When Adam and Eve sinned they were cursed to struggle for survival, to have difficulties in their relationships, including with each other, and to eventually die. Why is the world in its present royal mess? The short answer is: sin. The sacrificial system was never fully effective, but it served to remind the people of Israel of the importance of holiness and that God is holy. The limited effectiveness of the sacrificed animals had to be addressed by the absolute effectiveness of Jesus himself. John knew the nature of Jesus’ mission at the very beginning of that mission. The name “Lamb of God” proclaims the good news that God has provided a means to resolve the ancient and horrible curse of sin that has separated God’s people from him.

Seven hundred years before Jesus was born, the prophet Isaiah wrote the following: 

Who has believed what he has heard from us?                                                                                           And to whom has the arm of the Lord been revealed?                                                                                  For he grew up before him like a young plant,

and like a root out of dry ground;                                                                                                                     he had no form or majesty that we should look at him,                                                                                and no beauty that we should desire him.

He was despised and rejected by men,

a man of sorrows and acquainted with grief;

and as one from whom men hide their faces

he was despised, and we esteemed him not.

Surely he has borne our griefs

and carried our sorrows;

yet we esteemed him stricken,

smitten by God, and afflicted.

But he was pierced for our transgressions;

he was crushed for our iniquities;

upon him was the chastisement that brought us peace,

and with his wounds we are healed.

All we like sheep have gone astray;

we have turned—every one—to his own way;

and the Lord has laid on him

the iniquity of us all.

He was oppressed, and he was afflicted,

yet he opened not his mouth;

like a lamb that is led to the slaughter,

and like a sheep that before its shearers is silent,

so he opened not his mouth.

By oppression and judgment he was taken away;

and as for his generation, who considered

that he was cut off out of the land of the living,

stricken for the transgression of my people?

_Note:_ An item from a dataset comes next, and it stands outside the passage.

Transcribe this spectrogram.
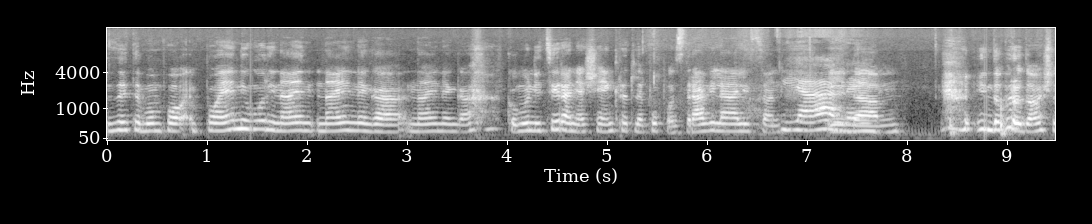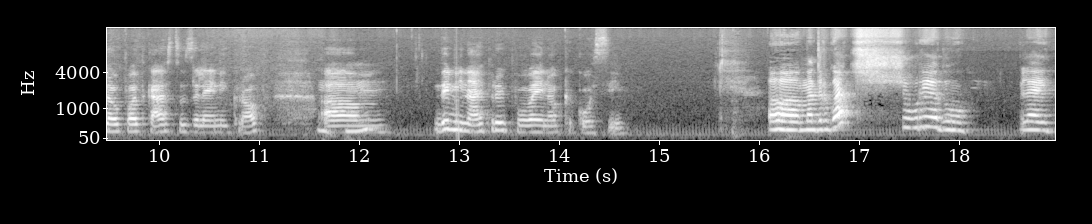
Zdaj te bom po, po eni uri naj, najnega, najnega komuniciranja še enkrat lepo pozdravila, Alison. Ja, in, um, in dobrodošla v podkastu Zeleni krov. Um, uh mhm. -huh. Da mi najprej povej, no, kako si. Uh, Ma drugače v redu. Lej,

And they made his grave with the wicked

and with a rich man in his death,

although he had done no violence,

and there was no deceit in his mouth.

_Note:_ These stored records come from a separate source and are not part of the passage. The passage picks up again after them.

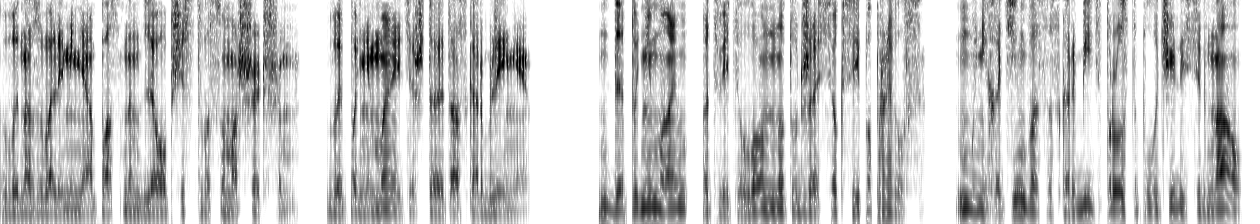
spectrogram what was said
Вы назвали меня опасным для общества сумасшедшим. Вы понимаете, что это оскорбление?» «Да понимаю», — ответил он, но тут же осекся и поправился. «Мы не хотим вас оскорбить, просто получили сигнал».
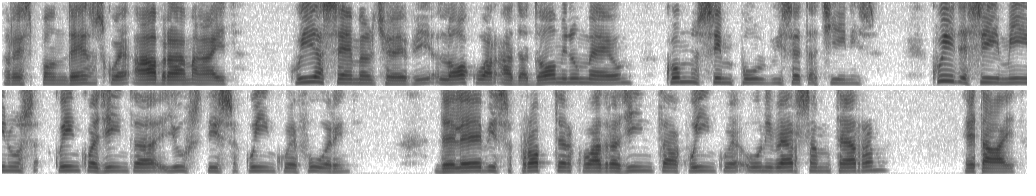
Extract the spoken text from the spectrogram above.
Respondensque Abraham ait, quia semel cepi loquar ad Dominum meum, cum simpulvis et acinis, quid si minus quinquaginta justis quinque fuerint. De lebis propter quadraginta quinque universam terram et ait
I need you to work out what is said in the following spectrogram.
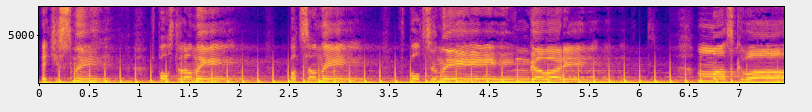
Эти сны в полстраны, пацаны в полцены, говорит Москва.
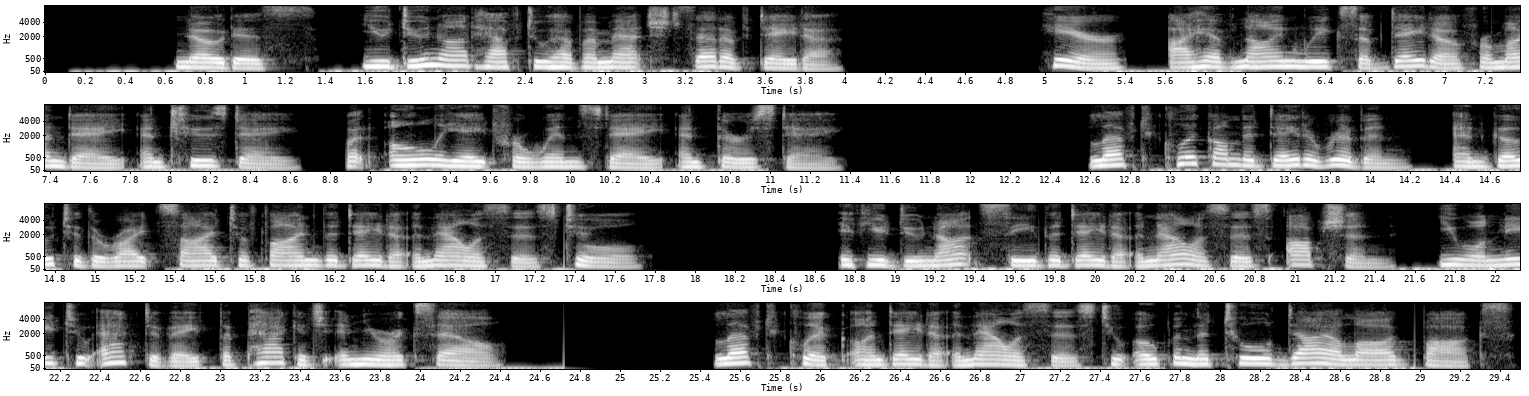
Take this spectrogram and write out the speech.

Yet it was the will of the Lord to crush him;

he has put him to grief;

when his soul makes an offering for guilt,

he shall see his offspring; he shall prolong his days;

the will of the Lord shall prosper in his hand.

Out of the anguish of his soul he shall see and be satisfied;

by his knowledge shall the righteous one, my servant,

make many to be accounted righteous,

and he shall bear their iniquities.

Therefore I will divide him a portion with the many,

and he shall divide the spoil with the strong,

because he poured out his soul to death

and was numbered with the transgressors;

yet he bore the sin of many,

and makes intercession for the transgressors.

John’s statement that Jesus was God’s means for making atonement for sin was audacious. But then he made an even more audacious statement, though this one was not necessarily understood by his listeners. John proclaimed that Jesus’ rank was greater than his because Jesus “came before” him. Luke makes it clear that John was at least 6 months older than Jesus. In Luke, chapter 1, verse 31, we learn that in the sixth month of Elizabeth’s pregnancy, the angel, Gabriel, informed Mary that she would conceive a child by means of the Holy Spirit. So John is older and yet he said, “he was before me.” 

How could Jesus, born after John, have been before him? The answer is provided by Elizabeth, who testified about Jesus when he was in the womb, “…and why is this granted to me that the mother of my Lord should come to me?” (Luke 1.43). Who can serve as a sacrificial substitute for the sins of the world? Who can exist before he is born? Both questions have the same answer: the Lord God.